An exact restatement of all the data is required, with the pictures left out.

[Stored data]
*** Begin section ***

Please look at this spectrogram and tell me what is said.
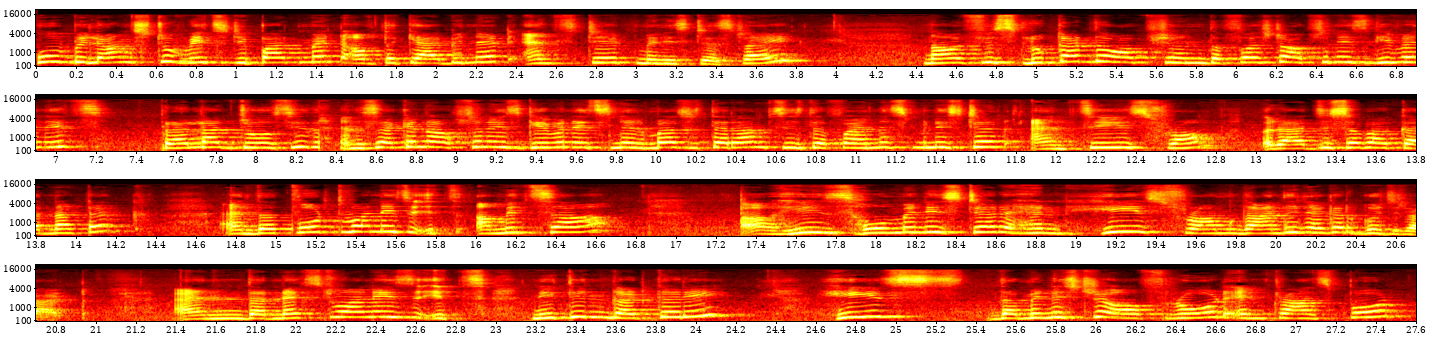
who belongs to which department of the cabinet and state ministers right now if you look at the option the first option is given it's Prahlad Joshi and the second option is given it's Nirmala Sitharaman she is the finance minister and she is from Rajya Sabha Karnataka and the fourth one is it's Amit Shah. Uh, he is home minister and he is from Gandhinagar, Gujarat. And the next one is it's Nitin Gadkari. He is the Minister of Road and Transport,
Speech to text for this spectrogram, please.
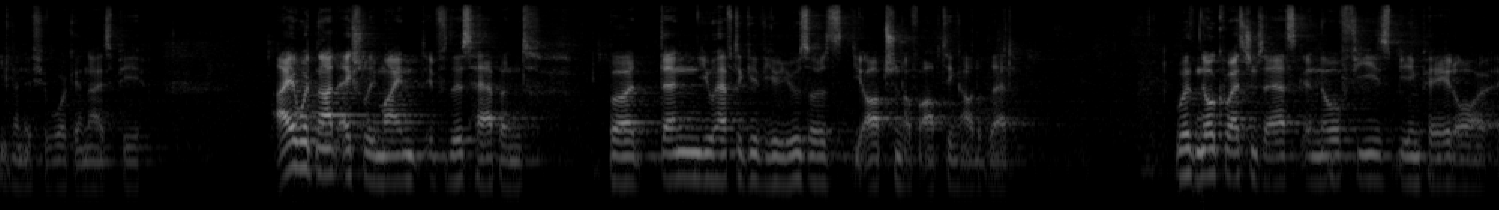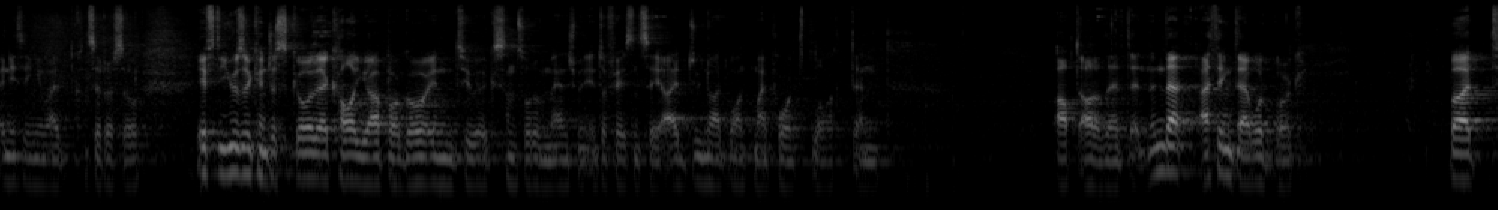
even if you work in ISP, I would not actually mind if this happened but then you have to give your users the option of opting out of that with no questions asked and no fees being paid or anything you might consider. So if the user can just go there, call you up, or go into some sort of management interface and say, I do not want my ports blocked, then opt out of that. And that, I think that would work. But,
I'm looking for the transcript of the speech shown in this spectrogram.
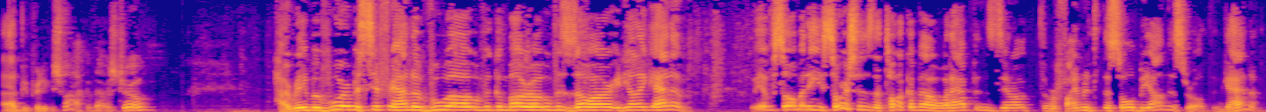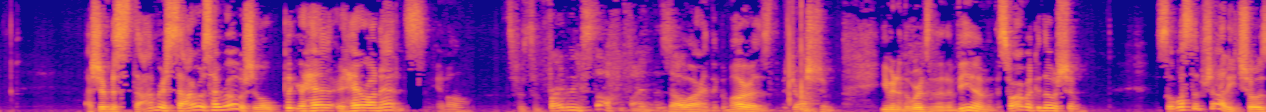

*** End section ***

[REPLY TO THE EXERCISE]
Please look at this spectrogram and tell me what is said.
who belongs to which department of the cabinet and state ministers right now if you look at the option the first option is given it's Prahlad Joshi and the second option is given it's Nirmala Sitharaman she is the finance minister and she is from Rajya Sabha Karnataka and the fourth one is it's Amit Shah. Uh, he is home minister and he is from Gandhinagar, Gujarat. And the next one is it's Nitin Gadkari. He is the Minister of Road and Transport,
Speech to text for this spectrogram, please.
even if you work in ISP, I would not actually mind if this happened but then you have to give your users the option of opting out of that with no questions asked and no fees being paid or anything you might consider. So if the user can just go there, call you up, or go into some sort of management interface and say, I do not want my ports blocked, then opt out of that. And that, I think that would work. But,
I'm looking for the transcript of the speech shown in this spectrogram.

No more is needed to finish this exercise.